fdh319 wrote:I didn't know that a chain may sometimes be misleading. So my next question is; Suppose a chain which confirms the contradiction chain isn't possible (2nd chain in my post), whom are you going to believe? And suppose the contradiction chain (first chain in my post) isn't possible, how are you going to decide which chain is true and the other is false? I know that the false candidate will finally result in a conflict, but this is not the case.

Hi fdh319. There are two ways to see and use forcing chains. One is to pick a binary condition (e.g. a certain candidate must be either true or false but not both or neither) and assume it one way. If you find two contradicting chains (or any other contradiction) for a single assumption, you know it must be false and its binary opposite true. If you don't find a contradiction, then you can't conclude anything. True candidates can't lie but false ones can, so basically you're trying to catch a liar.

The other way is to pick a group of candidates (or more generally boolean conditions) where you know that at least one of them must be true, and then find chains for each of them such that they all agree on a result. In that case you're proving the agreed result instead of anything about the assumptions themselves, which makes it "non-assumptive" (considered more elegant by most solvers). Why does it work? For the same reason as the other one. True candidates can't lie, and since our choice of a tested group must include at least one true candidate the only way to make everyone agree is on a true result. False candidates can be swayed either way but true ones are single-minded so they could never agree on a false result (as long as you don't make mistakes with your chains).

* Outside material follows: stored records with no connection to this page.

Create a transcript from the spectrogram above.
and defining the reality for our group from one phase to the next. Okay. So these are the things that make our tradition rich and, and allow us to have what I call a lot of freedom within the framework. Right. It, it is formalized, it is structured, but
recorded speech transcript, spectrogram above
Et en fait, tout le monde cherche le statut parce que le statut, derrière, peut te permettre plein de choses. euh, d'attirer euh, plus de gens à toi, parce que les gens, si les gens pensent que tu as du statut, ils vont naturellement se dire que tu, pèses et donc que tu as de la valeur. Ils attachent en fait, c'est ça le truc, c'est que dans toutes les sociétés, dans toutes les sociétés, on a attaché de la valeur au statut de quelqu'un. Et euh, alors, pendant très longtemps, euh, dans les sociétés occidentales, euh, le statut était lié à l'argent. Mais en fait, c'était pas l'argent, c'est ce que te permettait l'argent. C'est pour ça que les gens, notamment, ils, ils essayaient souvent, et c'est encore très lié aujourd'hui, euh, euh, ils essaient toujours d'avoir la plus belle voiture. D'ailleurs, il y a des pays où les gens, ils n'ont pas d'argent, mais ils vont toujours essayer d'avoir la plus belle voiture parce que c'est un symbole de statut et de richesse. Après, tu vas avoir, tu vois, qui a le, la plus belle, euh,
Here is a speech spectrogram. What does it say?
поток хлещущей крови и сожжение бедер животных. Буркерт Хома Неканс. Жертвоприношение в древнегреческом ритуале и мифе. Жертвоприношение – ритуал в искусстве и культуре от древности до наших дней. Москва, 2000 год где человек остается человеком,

Both methods, especially the latter, are discussed in

this thread, though it also happens to deal with BUGs. In a BUG+n situation you know that at least one of the +n candidates must be true to prevent the illegal BUG pattern, so if you find agreeing chains for every one of them, then you know the agreed result must be true. The same principle works for any group of candidates if at least one of them has to be true (e.g. all candidates in a cell, all instances of a digit in a house). Important: with this method you're not trying to find out which of those tested candidates are true or false -- just a result they agree on, which is called a verity (as opposed to a contradiction). More on both contradiction and verity types of forcing chains

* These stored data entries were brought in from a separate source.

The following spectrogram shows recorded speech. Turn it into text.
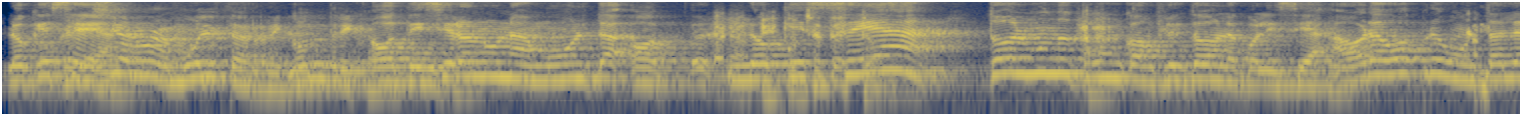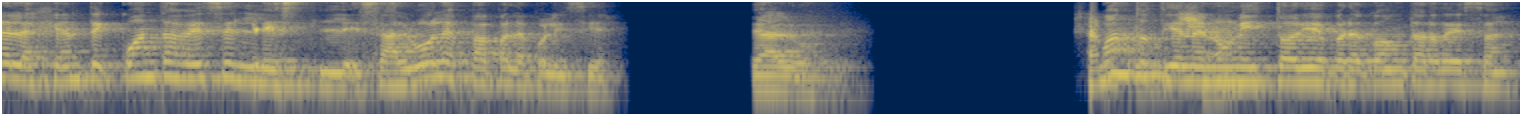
lo que Que le hicieron sea. una multa recontra O te hicieron una multa, o Bueno, lo que esto. sea, todo el mundo tuvo un conflicto con la policía. Ahora vos preguntale a la gente cuántas veces les, les salvó la espapa a la policía de algo. ¿Cuántos tienen una historia para contar de esa?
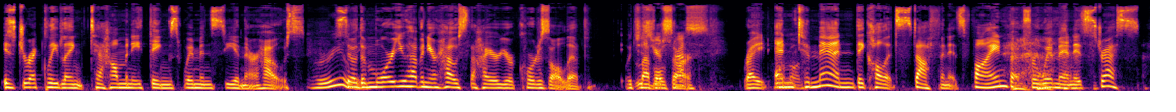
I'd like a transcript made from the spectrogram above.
is directly linked to how many things women see in their house. Really? So the more you have in your house the higher your cortisol lev- Which levels are. stress Right. And to men they call it stuff and it's fine, but for women it's stress.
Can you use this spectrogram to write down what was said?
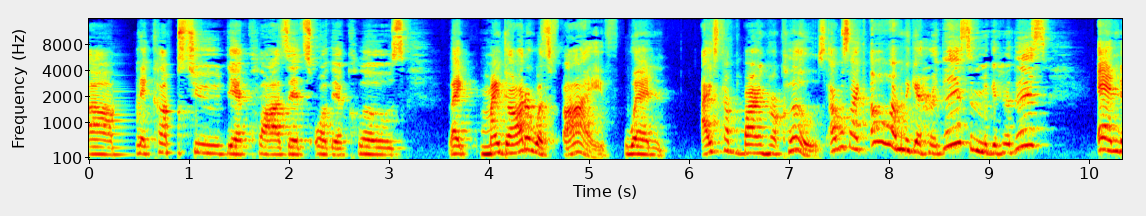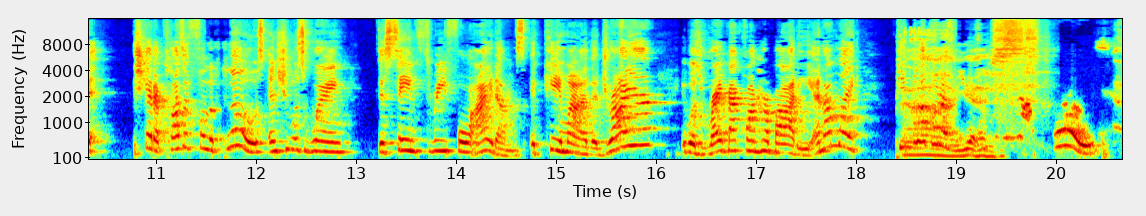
um, when it comes to their closets or their clothes. Like my daughter was five when I stopped buying her clothes. I was like, oh, I'm gonna get her this and I'm gonna get her this. And she had a closet full of clothes and she was wearing the same three, four items. It came out of the dryer, it was right back on her body. And I'm like, people are gonna uh, yes.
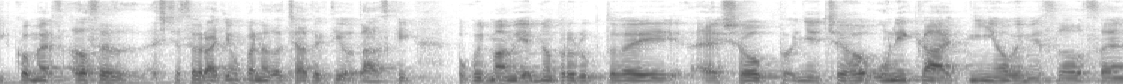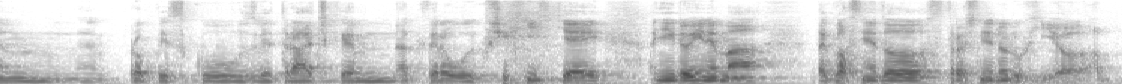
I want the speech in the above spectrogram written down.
e-commerce. A zase ještě se vrátím úplně na začátek té otázky. Pokud mám jednoproduktový e-shop něčeho unikátního, vymyslel jsem propisku s větráčkem, na kterou všichni chtějí a nikdo ji nemá, tak vlastně je to strašně jednoduchý. Jo? A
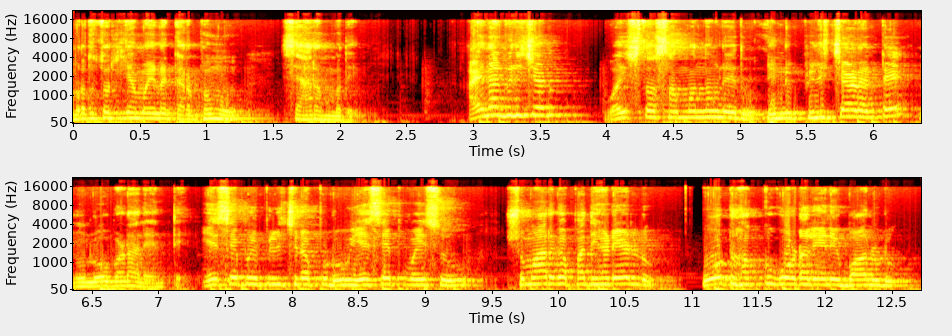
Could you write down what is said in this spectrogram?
మృతతుల్యమైన గర్భము శారమ్మది. అయినా పిలిచాడు. వయసుతో సంబంధం లేదు. నిన్ను పిలిచాడంటే నువ్వు లోబడాలి అంతే. ఏసేపుని పిలిచినప్పుడు ఏసేపు వయసు సుమారుగా పదిహేడేళ్ళు. ఓటు హక్కు కూడా లేని బాలుడు.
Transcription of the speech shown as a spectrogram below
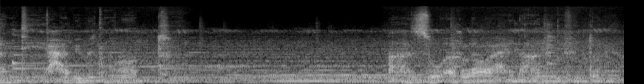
انت حبيبة مراد. أعز وأغلى واحد عندي في الدنيا.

here. In most cases contradiction and verity types of forcing chains are just two ways to see the same thing, so they can be easily converted into each other (often just by reversing the chains).

Concerning the BUG+1. Of course I have heard about it, but haven't yet mastered it.

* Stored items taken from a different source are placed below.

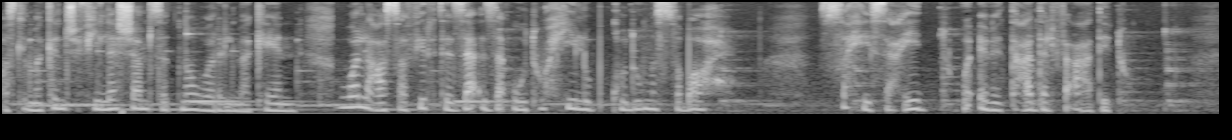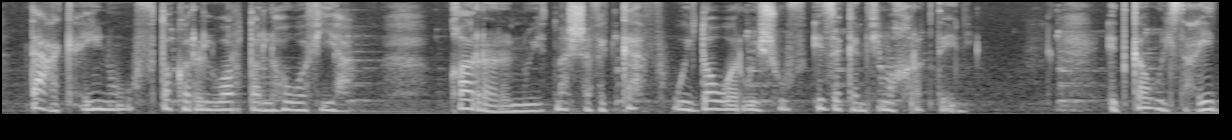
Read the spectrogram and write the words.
أصل ما كانش فيه لا شمس تنور المكان ولا عصافير تزقزق وتوحيله بقدوم الصباح. صحي سعيد وقام اتعدل في قعدته. دعك عينه وافتكر الورطة اللي هو فيها. قرر إنه يتمشى في الكهف ويدور ويشوف إذا كان في مخرج تاني. اتجول سعيد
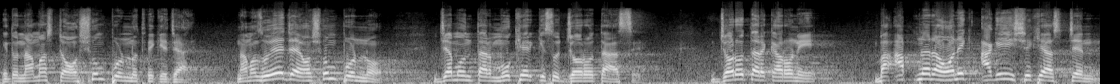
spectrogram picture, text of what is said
কিন্তু নামাজটা অসম্পূর্ণ থেকে যায়। নামাজ হয়ে যায় অসম্পূর্ণ। যেমন তার মুখের কিছু জড়তা আছে। জড়তার কারণে বা আপনারা অনেক আগেই শিখে আসছেন,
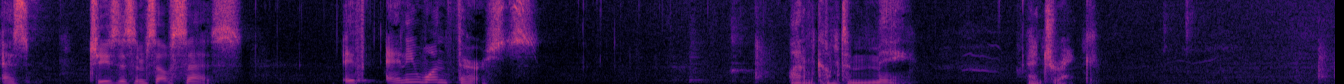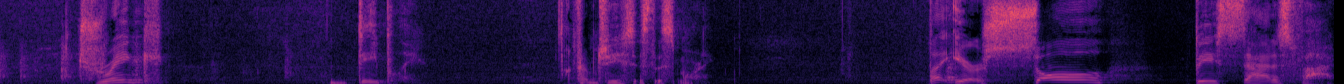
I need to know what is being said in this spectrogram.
As Jesus himself says, if anyone thirsts, let him come to me and drink. Drink deeply from Jesus this morning. Let your soul be satisfied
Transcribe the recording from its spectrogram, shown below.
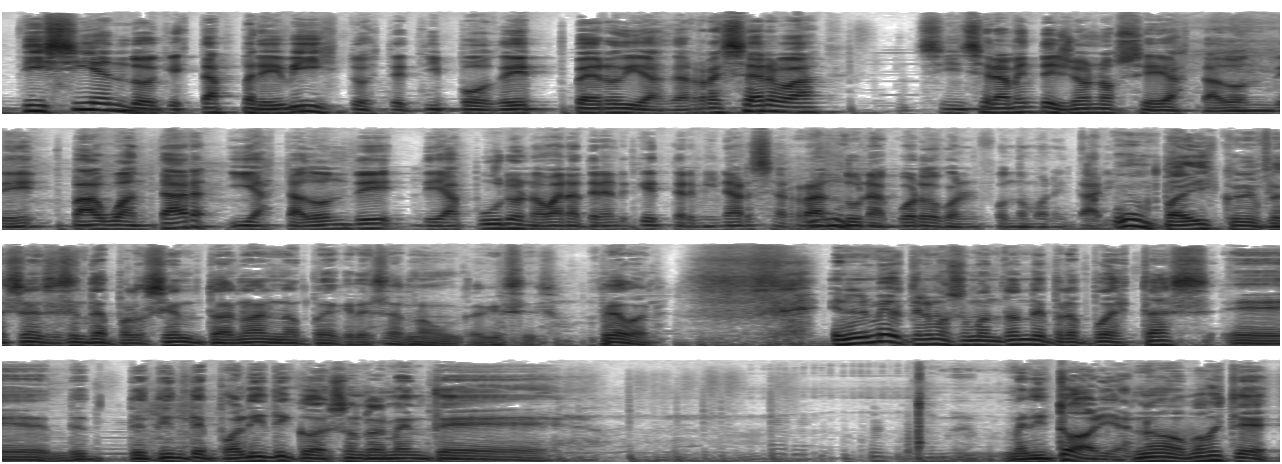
diciendo que está previsto este tipo de pérdidas de reserva. Sinceramente yo no sé hasta dónde va a aguantar y hasta dónde de apuro no van a tener que terminar cerrando un acuerdo con el Fondo Monetario. Un país con inflación del 60% anual no puede crecer nunca, qué sé yo. Pero bueno. En el medio tenemos un montón de propuestas eh, de, de tinte político que son realmente meritorias, ¿no? Vos viste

I highly recommend you look into BUGs. They're quite common and fun ways to solve a puzzle. Besides, they teach you about the principles laid out above. BUG+1 is the simplest case where there's only one extra candidate which must be true. In any other BUG+n situation you have to find an agreed result for every extra candidate.

Right now I'm exploring the possibilities of chains and less interested in a puzzle's solution

That's the right attitude if you really want to learn!